         d.  Jonah was a precursor of Paul the Apostle, who was explicitly sent to the Gentiles.  Paul, like Jonah, ran from his calling, not to the sea, but to Damascus, where he likewise had a decisive encounter with God.   Like Paul, Jonah's message has a redemptive import, even if it is not explicit, as Jonah realized:

        "I knew that you are a gracious and compassionate God, slow to anger and abounding in love, a God who relents from sending calamity" (Jon 4:2).

This verse is a variation of God's self-revelation to Moses on Mt Sinai (Ex 34:6-7), but the Exodus version appends: "Yet He does not leave the guilty unpunished..." 

         But if Jonah in some ways prefigured Paul, it is instructive that Paul never mentioned Jonah or his message.  You would think that with Paul's desire to legitimize his Gospel to the Gentiles, he would make use of such a prime Old Testament example of God's care for non-Israelites.  Paul must not have considered Jonah's message or mission central to God's purpose.

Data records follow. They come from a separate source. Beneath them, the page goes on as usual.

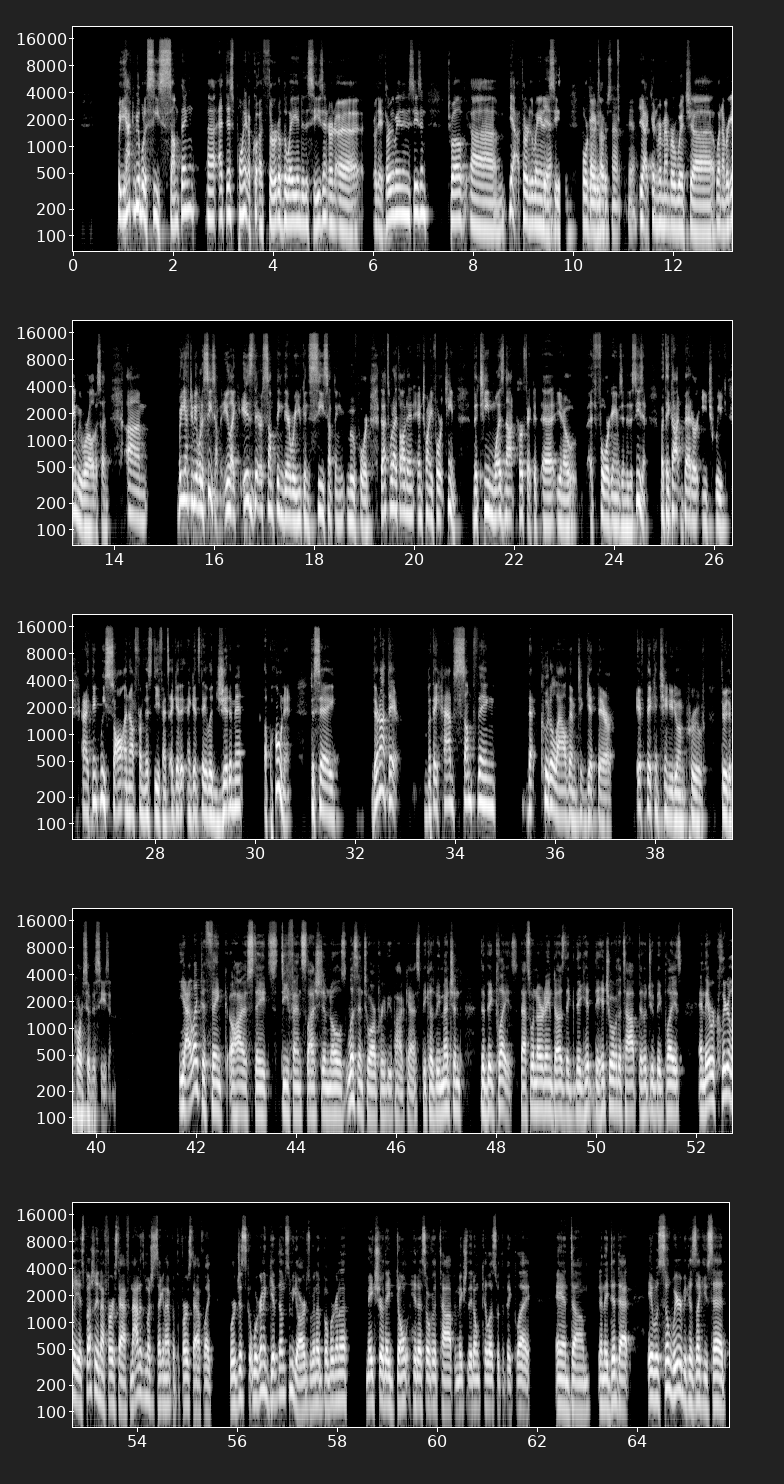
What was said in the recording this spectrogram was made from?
But you have to be able to see something uh, at this point, a, a third of the way into the season, or uh, are they a third of the way into the season? 12, um, yeah, third of the way into Yeah. the season. Four games. 30%. Yeah. yeah, I couldn't remember which uh what number game we were all of a sudden. Um, but you have to be able to see something. You're like, is there something there where you can see something move forward? That's what I thought in, in 2014. The team was not perfect at uh, you know at four games into the season, but they got better each week. And I think we saw enough from this defense again against a legitimate opponent to say they're not there, but they have something that could allow them to get there if they continue to improve through the course of the season. Yeah, I like to think Ohio State's defense slash Jim Knowles listened to our preview podcast because we mentioned the big plays. That's what Notre Dame does. They they hit they hit you over the top. They hit you big plays, and they were clearly, especially in that first half, not as much the second half, but the first half, like we're just we're gonna give them some yards. We're gonna but we're gonna make sure they don't hit us over the top and make sure they don't kill us with the big play. And um and they did that. It was so weird because, like you said,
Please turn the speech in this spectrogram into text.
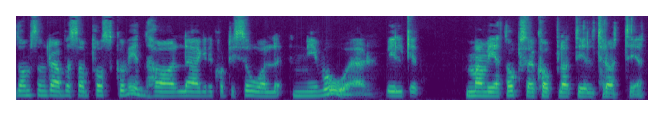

         e. Jesus was the only New Testament authority to refer to Jonah, and that was mainly to mystify his hearers by telling them that the only sign he would perform for them was the "sign of Jonah" (Mat 12:39).  By this he meant that he would rise after three days. But he also said that at the Last Judgment the Ninevites, who repented at the preaching of Jonah, would judge Jesus' contemporaries, who did not repent at the words of one greater than Jonah (Mat 12:38-42Lk 11:29-32).  This was truly a damning rebuke to his audience -- it was to exalt a generation of Gentiles, utter pagans, over his hearers, who included Pharisees and teachers of the Law.  This saying is consistent with his marvelling at the faith of a Roman soldier, or at the compassion of a Samaritan.  Jesus intended by these statements to offend his listeners.  He turned conventional racial and religious stereotypes on their heads, knowing that his words would upset the religious community.    

        f.  Jonah's racism did not taint his proclamation.  But, on the other hand, he was not converted by the word that he gave others.  We see a separation between the human vessel, with all its faults, and the anointed spokesman of God.  Jonah was not "holy," he was hateful -- but still he was a prophet.  We have seen this before:  Samson was both a wild man and a judge of Israel.  Elijah gave into his own fears and ran away from Jezebel.  This means there is hope for us -- fallen people, frail people, who can yet accomplish God's work despite ourselves.

        g.  Finally, the oddity of this book in the context of historical Jewish teaching is shown by the reaction of Jonah himself.  To paraphrase him, "Surely, God cannot be this merciful to His enemies.  I prefer to die rather than witness His forgiveness to the unclean and undeserving."


This attitude represents one branch of the tree of Judaism -- the idea that being chosen by God is an end in itself,  that all the rest of creation is destined to serve the chosen people, and those who do not serve will be destroyed.  This attitude, the "Jonah mentality," is what Jesus faced when He extended His message and ministry to outcasts, Samaritans, lepers, and Romans.  It circumscribes the extent of the mercy of God.


The message of God through Jonah was not one of universalism, however.  It was uncompromising:

        "Forty more days and Nineveh will be overturned" (Jon 3:4).

         Mercy was not even offered, nor could it be earned.  Yet when Nineveh did repent, God did relent.  This shows us that God does not delight in punishment, but responds to those who (even ignorantly) seek Him.


The book closes with God saying, in regard to Nineveh,

        "Should I not be concerned about that great city?" (Jon 4:11)

         And the prophet's response would have been a resounding "NO!"    In contrast to the man himself, the prophetic message of Jonah overflows national boundaries.  Israel did not have a monopoly on the favor of God, though it did have pre-eminence.  Sometimes they tended to forget that the blessing was meant to be shared.

bottom of page